Task brief:
Give back every entry precisely as written, without any of the images.

Task input:
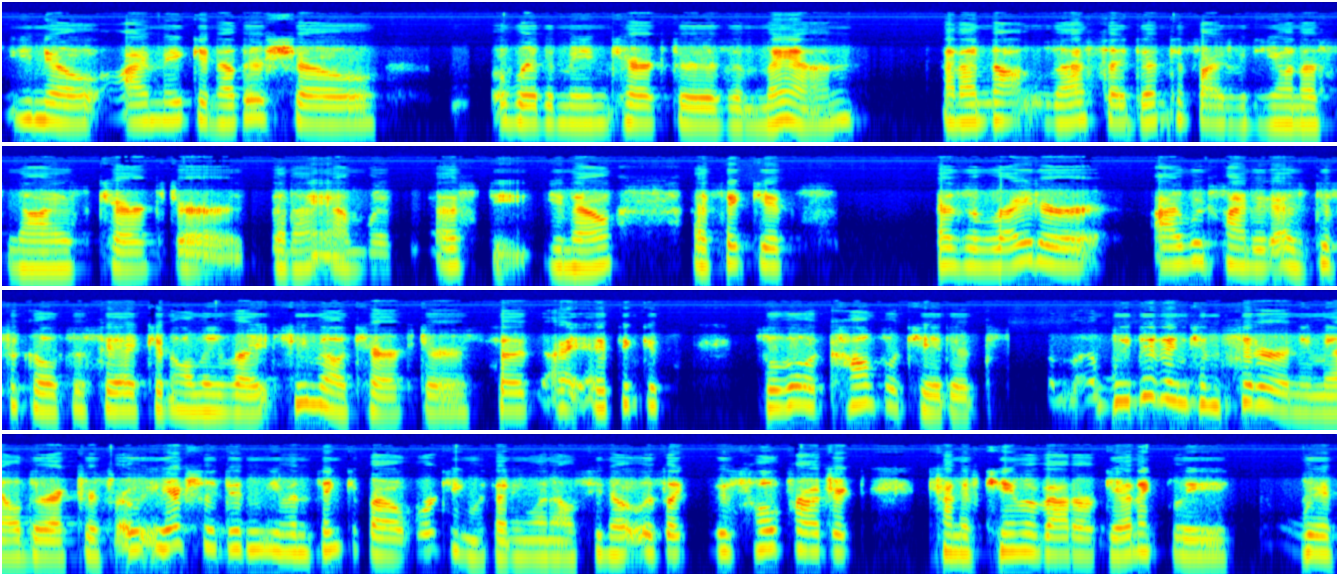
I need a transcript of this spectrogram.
You know, I make another show where the main character is a man, and I'm not less identified with Jonas Nay's character than I am with Esti. You know, I think it's as a writer, I would find it as difficult to say I can only write female characters. So I, I think it's, it's a little complicated. We didn't consider any male directors. Oh, we actually didn't even think about working with anyone else. You know, it was like this whole project kind of came about organically with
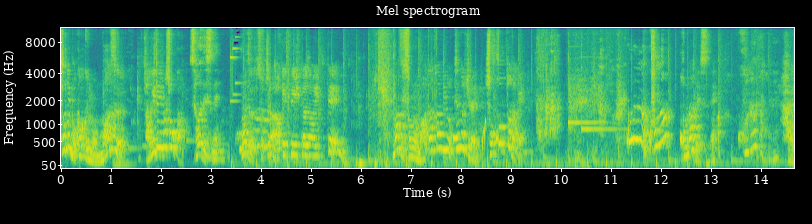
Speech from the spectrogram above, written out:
とにもかくにもまず開けてみましょうか。そうですね。まずそちら開けていただいてまずそのまたたびを手のひらにちょこっとだけ。これな粉粉ですね。粉なのね。はい。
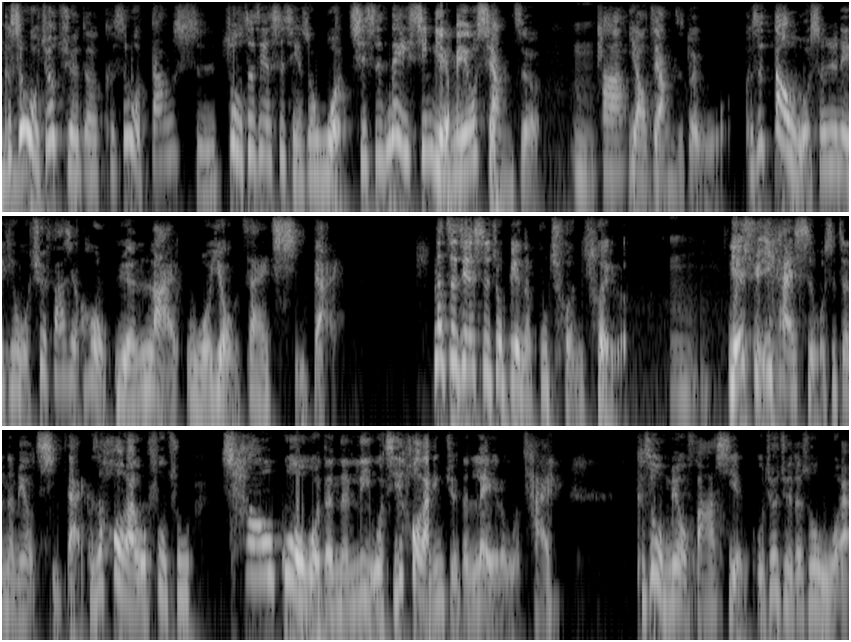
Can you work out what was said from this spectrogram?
可是我就觉得，可是我当时做这件事情的时候，我其实内心也没有想着，嗯，他要这样子对我。可是到我生日那天，我却发现，哦，原来我有在期待。那这件事就变得不纯粹了。嗯，也许一开始我是真的没有期待，可是后来我付出超过我的能力，我其实后来已经觉得累了，我才。可是我没有发现，我就觉得说我要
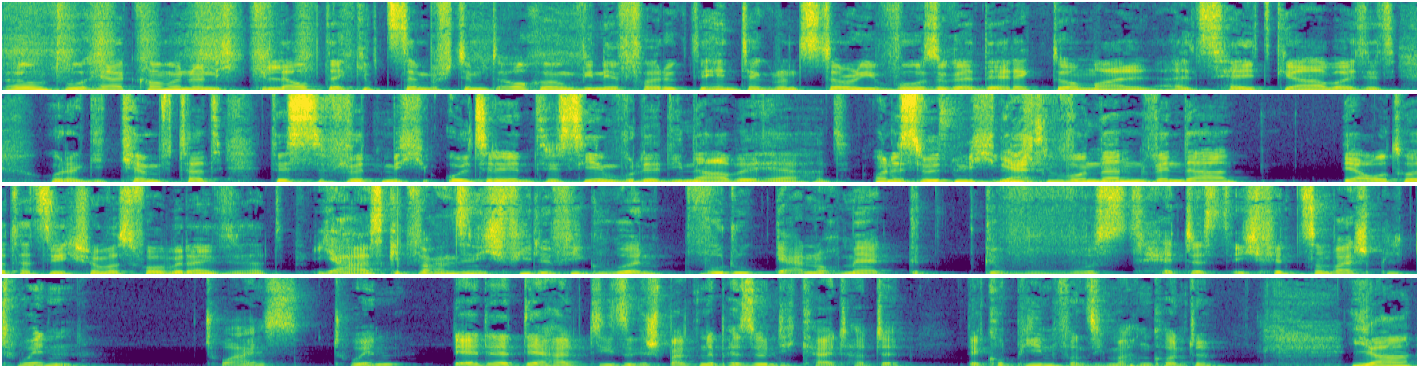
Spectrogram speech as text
irgendwo herkommen. Und ich glaube, da gibt es dann bestimmt auch irgendwie eine verrückte Hintergrundstory, wo sogar der Rektor mal als Held gearbeitet oder gekämpft hat. Das würde mich ultra interessieren, wo der die Narbe her hat. Und es würde mich ja, nicht wundern, wenn da der Autor tatsächlich schon was vorbereitet hat. Ja, es gibt wahnsinnig viele Figuren, wo du gern noch mehr ge gewusst hättest. Ich finde zum Beispiel Twin. Twice? Twin? Der, der, der halt diese gespaltene Persönlichkeit hatte, der Kopien von sich machen konnte. Ja,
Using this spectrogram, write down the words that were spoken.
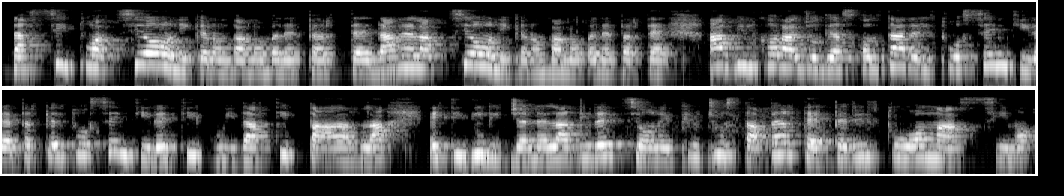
da situazioni che non vanno bene per te, da relazioni che non vanno bene per te. Abbi il coraggio di ascoltare il tuo sentire perché il tuo sentire ti guida, ti parla e ti dirige nella direzione più giusta per te, per il tuo massimo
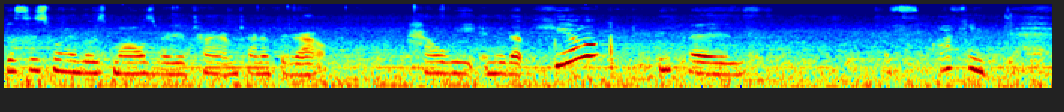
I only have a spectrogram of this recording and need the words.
This is one of those malls where you're trying. I'm trying to figure out how we ended up here because it's awfully dead,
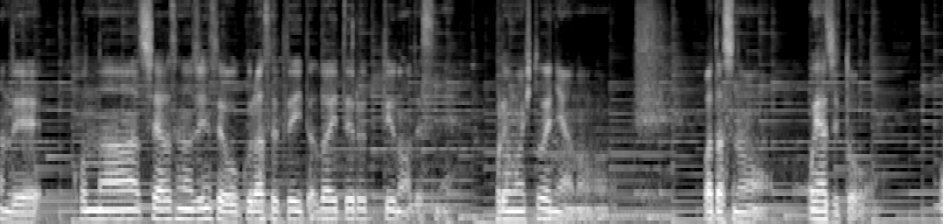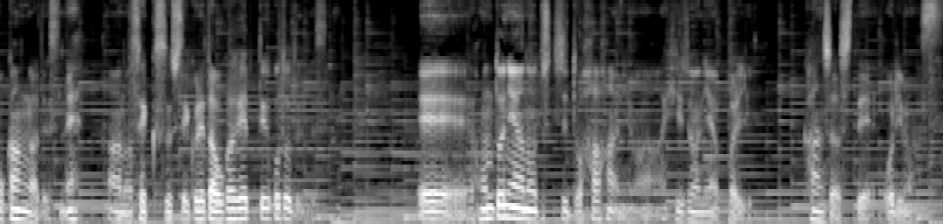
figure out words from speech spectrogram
なんでこんな幸せな人生を送らせていただいてるっていうのはですねこれもひとえにあの私の親父とおかんがですねあのセックスしてくれたおかげっていうことでですね、えー本当にあの父と母には非常にやっぱり感謝しております。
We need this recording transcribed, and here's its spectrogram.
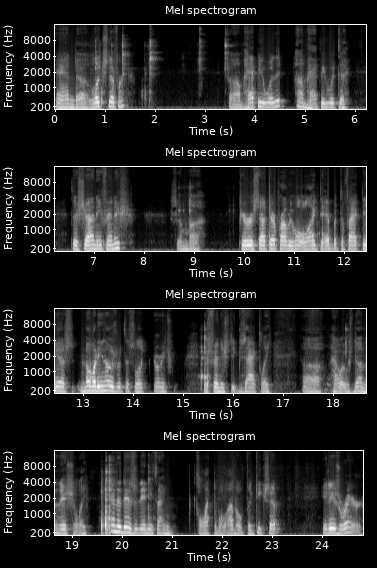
and uh, looks different. So I'm happy with it. I'm happy with the the shiny finish. Some uh, purists out there probably won't like that, but the fact is, nobody knows what this look was finished exactly uh, how it was done initially. And it isn't anything collectible, I don't think, except it is rare.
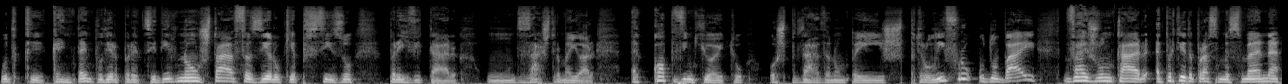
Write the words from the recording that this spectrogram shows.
o de que quem tem poder para decidir não está a fazer o que é preciso para evitar um desastre maior. A COP28, hospedada num país petrolífero, o Dubai, vai juntar, a partir da próxima semana,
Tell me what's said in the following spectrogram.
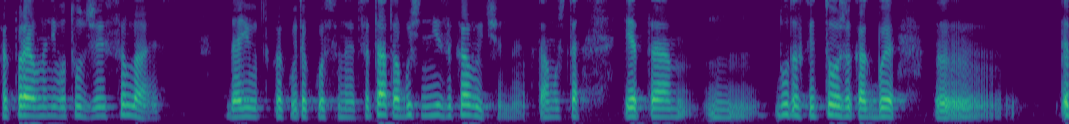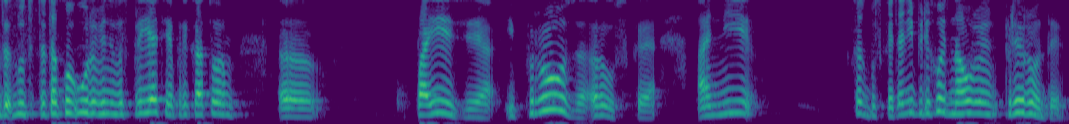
как правило, на него тут же и ссылаюсь. Дают какую-то косвенную цитату, обычно не закавыченную, потому что это, ну, так сказать, тоже как бы, э, это, ну, это такой уровень восприятия, при котором э, поэзия и проза русская, они, как бы сказать, они переходят на уровень природы.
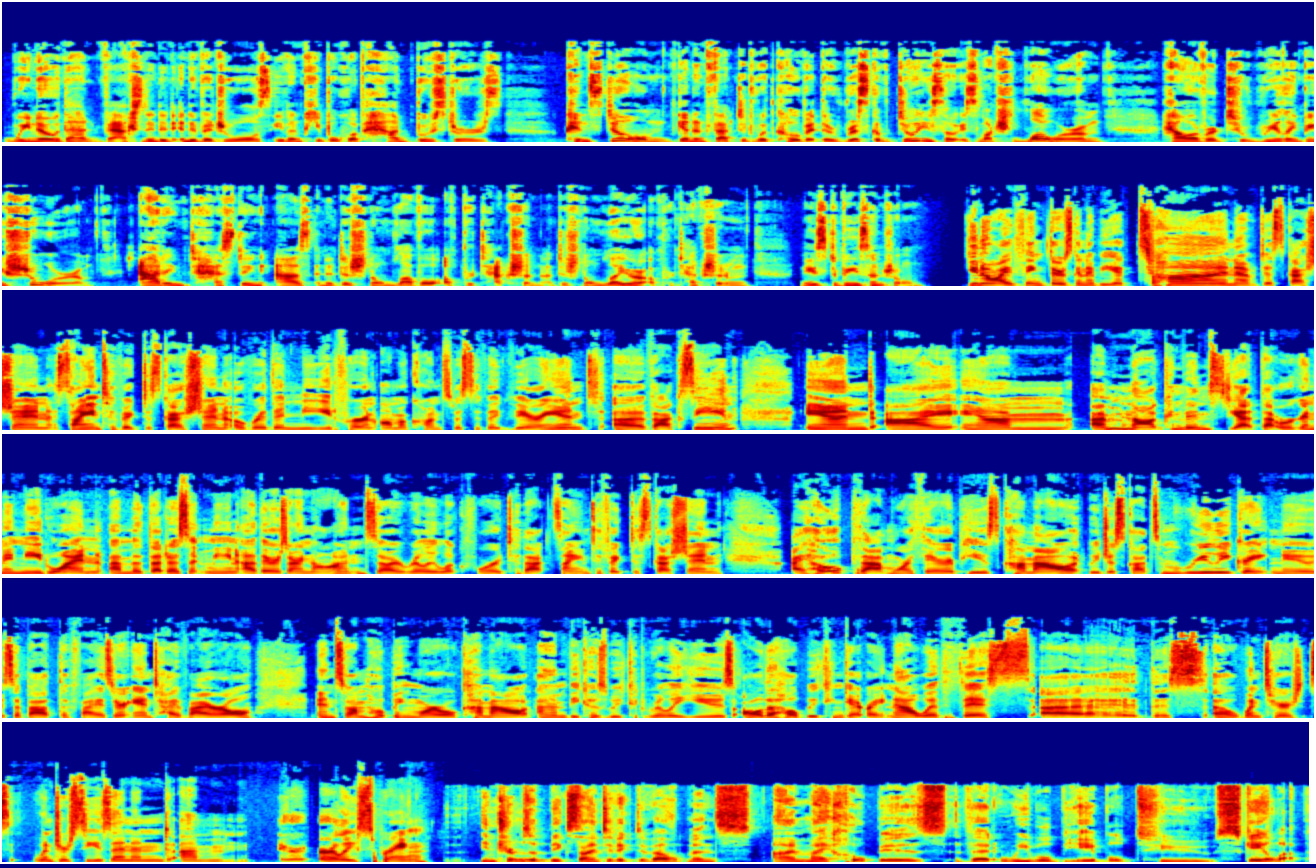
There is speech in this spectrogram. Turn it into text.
We know that vaccinated individuals, even people who have had boosters, can still get infected with COVID. The risk of doing so is much lower. However, to really be sure, adding testing as an additional level of protection, additional layer of protection needs to be essential. You know, I think there's going to be a ton of discussion, scientific discussion over the need for an Omicron specific variant uh, vaccine. And I am, I'm not convinced yet that we're going to need one, um, but that doesn't mean others are not. And so I really look forward to that scientific discussion. I hope that more therapies come out. We just got some really great news about the Pfizer antiviral. And so I'm hoping more will come out um, because we could really use all the help we can get right now with this uh, this uh, winter winter season and um, early spring. In terms of big scientific developments, I, my hope is that we will be able to scale up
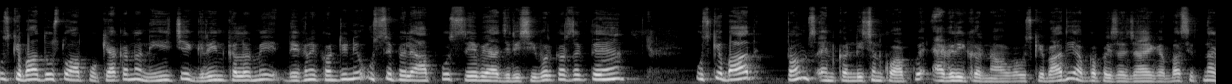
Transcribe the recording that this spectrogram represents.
उसके बाद दोस्तों आपको क्या करना नीचे ग्रीन कलर में देख रहे हैं कंटिन्यू उससे पहले आपको सेव एज रिसीवर कर सकते हैं। उसके बाद टर्म्स एंड कंडीशन को आपको एग्री करना होगा। उसके बाद ही आपका पैसा जाएगा। बस इतना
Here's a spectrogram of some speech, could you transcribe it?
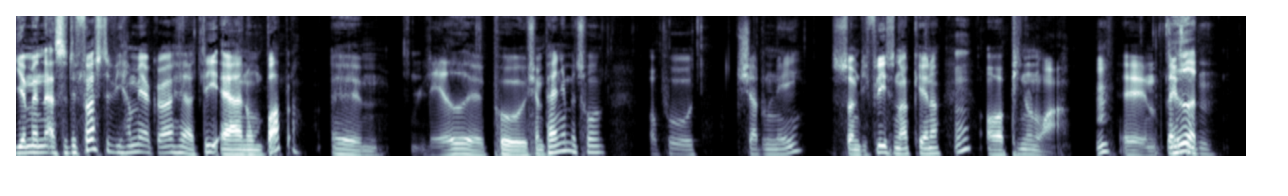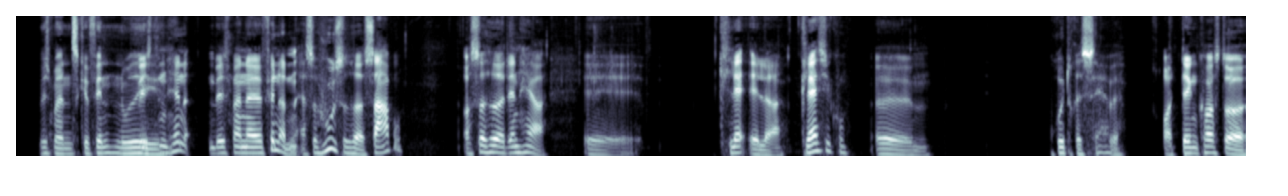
Jamen, altså det første, vi har med at gøre her, det er nogle bobler, øh, lavet øh, på champagne-metoden, og på Chardonnay, som de fleste nok kender, mm. og Pinot Noir. Mm. Øh, Hvad hedder den, hvis man skal finde den ude hvis i... Den hænder, hvis man øh, finder den, altså huset hedder Sabo, og så hedder den her øh, kla- eller Classico øh, Brut Reserve. Og den koster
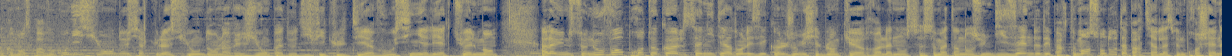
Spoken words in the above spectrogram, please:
On commence par vos conditions de circulation dans la région. Pas de difficulté à vous signaler actuellement. À la une, ce nouveau protocole sanitaire dans les écoles. Jean-Michel Blanquer l'annonce ce matin dans une dizaine de départements, sans doute à partir de la semaine prochaine.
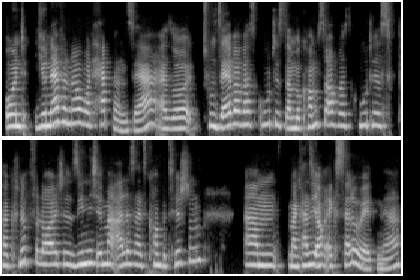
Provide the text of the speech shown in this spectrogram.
Und you never know what happens, ja. Also tu selber was Gutes, dann bekommst du auch was Gutes, verknüpfe Leute, sieh nicht immer alles als Competition. Ähm, man kann sich auch acceleraten, ja.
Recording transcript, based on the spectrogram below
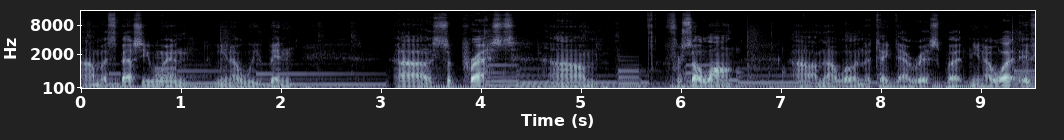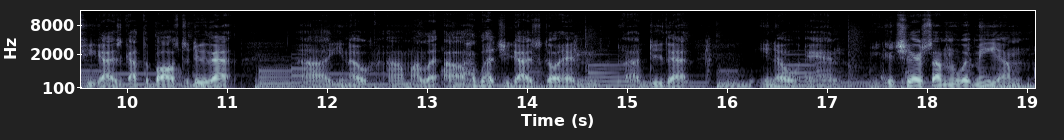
um, especially when you know we've been uh, suppressed um, for so long. Uh, I'm not willing to take that risk. But you know what? If you guys got the balls to do that, uh, you know, um, I'll let I'll let you guys go ahead and uh, do that. You know, and you could share something with me um,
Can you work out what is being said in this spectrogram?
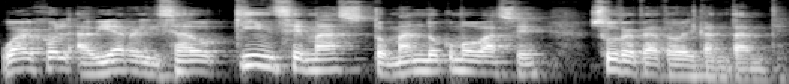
Warhol había realizado 15 más tomando como base su retrato del cantante.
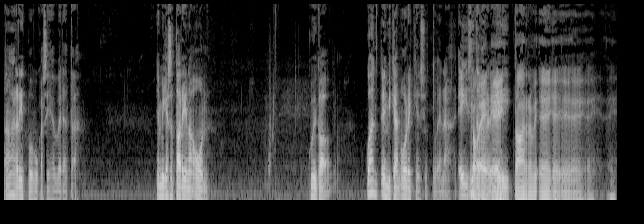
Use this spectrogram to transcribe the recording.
on vähän riippuu, kuka siihen vedetään. Ja mikä se tarina on. Kuinka, kunhan nyt ei mikään Origins-juttu enää. Ei sitä Joo, ei, tarvi, ei, ei, tarvi, ei, ei, ei, ei, ei, ei.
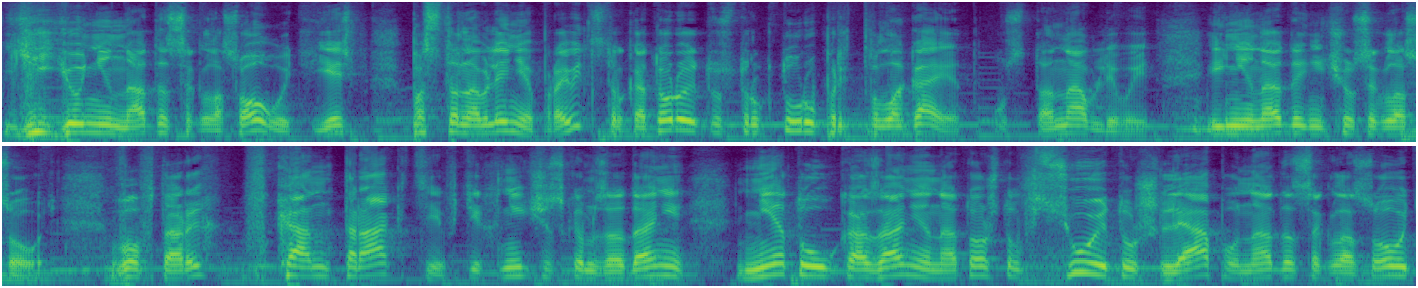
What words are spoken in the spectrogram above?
Ее не надо согласовывать. Есть постановление правительства, которое эту структуру предполагает, устанавливает. И не надо ничего согласовывать. Во-вторых, в контракте, в техническом задании нет указания на то, что всю эту шляпу надо согласовывать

Result for this task:
I need a transcript of this spectrogram.
You know, I make another show where the main character is a man, and I'm not less identified with Jonas Nay's character than I am with Esti. You know, I think it's as a writer, I would find it as difficult to say I can only write female characters. So I, I think it's, it's a little complicated. We didn't consider any male directors. Oh, we actually didn't even think about working with anyone else. You know, it was like this whole project kind of came about organically with
Speech from the spectrogram above, written out:
とにもかくにもまず開けてみましょうか。そうですね。まずそちら開けていただいてまずそのまたたびを手のひらにちょこっとだけ。これな粉粉ですね。粉なのね。はい。
Can you work out what was said from this spectrogram?
可是我就觉得，可是我当时做这件事情的时候，我其实内心也没有想着，嗯，他要这样子对我。可是到我生日那天，我却发现，哦，原来我有在期待。那这件事就变得不纯粹了。嗯，也许一开始我是真的没有期待，可是后来我付出超过我的能力，我其实后来已经觉得累了，我才。可是我没有发现，我就觉得说我要
Spectrogram speech as text
irgendwo herkommen. Und ich glaube, da gibt es dann bestimmt auch irgendwie eine verrückte Hintergrundstory, wo sogar der Rektor mal als Held gearbeitet oder gekämpft hat. Das würde mich ultra interessieren, wo der die Narbe her hat. Und es würde mich ja, nicht wundern, wenn da der Autor tatsächlich schon was vorbereitet hat. Ja, es gibt wahnsinnig viele Figuren, wo du gern noch mehr ge gewusst hättest. Ich finde zum Beispiel Twin. Twice? Twin? Der, der, der halt diese gespaltene Persönlichkeit hatte, der Kopien von sich machen konnte. Ja,
Using this spectrogram, write down the words that were spoken.
da situazioni che non vanno bene per te, da relazioni che non vanno bene per te. Abbi il coraggio di ascoltare il tuo sentire perché il tuo sentire ti guida, ti parla e ti dirige nella direzione più giusta per te, per il tuo massimo
I only have a spectrogram of this recording and need the words.
This is one of those malls where you're trying. I'm trying to figure out how we ended up here because it's awfully dead,
figure out words from speech spectrogram
なんでこんな幸せな人生を送らせていただいてるっていうのはですねこれもひとえにあの私の親父とおかんがですねあのセックスしてくれたおかげっていうことでですね、えー本当にあの父と母には非常にやっぱり感謝しております。
We need this recording transcribed, and here's its spectrogram.
and uh, looks different. So I'm happy with it. I'm happy with the the shiny finish. Some uh, purists out there probably won't like that, but the fact is, nobody knows what this look was finished exactly uh, how it was done initially. And it isn't anything collectible, I don't think, except it is rare.
Write the words from the recording that this spectrogram shows.
o de que quem tem poder para decidir não está a fazer o que é preciso para evitar um desastre maior. A COP28, hospedada num país petrolífero, o Dubai, vai juntar, a partir da próxima semana,
Tell me what's said in the following spectrogram.
как правило, на него тут же и ссылаюсь. Дают какую-то косвенную цитату, обычно не закавыченную, потому что это, ну, так сказать, тоже как бы, э, это, ну, это такой уровень восприятия, при котором э, поэзия и проза русская, они, как бы сказать, они переходят на уровень природы.
There is speech in this spectrogram. Turn it into text.
We know that vaccinated individuals, even people who have had boosters, can still get infected with COVID. The risk of doing so is much lower. However, to really be sure, adding testing as an additional level of protection, additional layer of protection needs to be essential. You know, I think there's going to be a ton of discussion, scientific discussion over the need for an Omicron specific variant uh, vaccine. And I am, I'm not convinced yet that we're going to need one, um, but that doesn't mean others are not. And so I really look forward to that scientific discussion. I hope that more therapies come out. We just got some really great news about the Pfizer antiviral. And so I'm hoping more will come out um, because we could really use all the help we can get right now with this uh, this uh, winter winter season and um, early spring. In terms of big scientific developments, I, my hope is that we will be able to scale up
Transcribe the recording that this spectrogram represents.
उसके बाद दोस्तों आपको क्या करना नीचे ग्रीन कलर में देख रहे हैं कंटिन्यू उससे पहले आपको सेव एज रिसीवर कर सकते हैं। उसके बाद टर्म्स एंड कंडीशन को आपको एग्री करना होगा। उसके बाद ही आपका पैसा जाएगा। बस इतना
Here's a spectrogram of some speech, could you transcribe it?
Jamen, altså det første, vi har med at gøre her, det er nogle bobler, øh, lavet øh, på champagne-metoden, og på Chardonnay, som de fleste nok kender, mm. og Pinot Noir. Mm. Øh, Hvad hedder den, hvis man skal finde den ude hvis i... Den hænder, hvis man øh, finder den, altså huset hedder Sabo, og så hedder den her øh, kla- eller Classico øh, Brut Reserve. Og den koster
Spoken words in the above spectrogram, please:
On commence par vos conditions de circulation dans la région. Pas de difficulté à vous signaler actuellement. À la une, ce nouveau protocole sanitaire dans les écoles. Jean-Michel Blanquer l'annonce ce matin dans une dizaine de départements, sans doute à partir de la semaine prochaine.
Provide the text of the speech shown in this spectrogram.
Und you never know what happens, ja. Also tu selber was Gutes, dann bekommst du auch was Gutes, verknüpfe Leute, sieh nicht immer alles als Competition. Ähm, man kann sich auch acceleraten, ja.
Recording transcript, based on the spectrogram below
um, especially when you know we've been uh, suppressed um, for so long. Uh, I'm not willing to take that risk. But you know what? If you guys got the balls to do that, uh, you know, um, I'll let I'll let you guys go ahead and uh, do that. You know, and you could share something with me um,
Can you work out what is being said in this spectrogram?
Warhol había realizado 15 más tomando como base su retrato del cantante.
Use this spectrogram to transcribe the recording.
on vähän riippuu, kuka siihen vedetään. Ja mikä se tarina on. Kuinka, kunhan nyt ei mikään Origins-juttu enää. Ei sitä Joo, ei, tarvi, ei, ei, tarvi, ei, ei, ei, ei, ei, ei.
What words are spoken in the spectrogram above?
Ее не надо согласовывать. Есть постановление правительства, которое эту структуру предполагает, устанавливает. И не надо ничего согласовывать. Во-вторых, в контракте, в техническом задании нет указания на то, что всю эту шляпу надо согласовывать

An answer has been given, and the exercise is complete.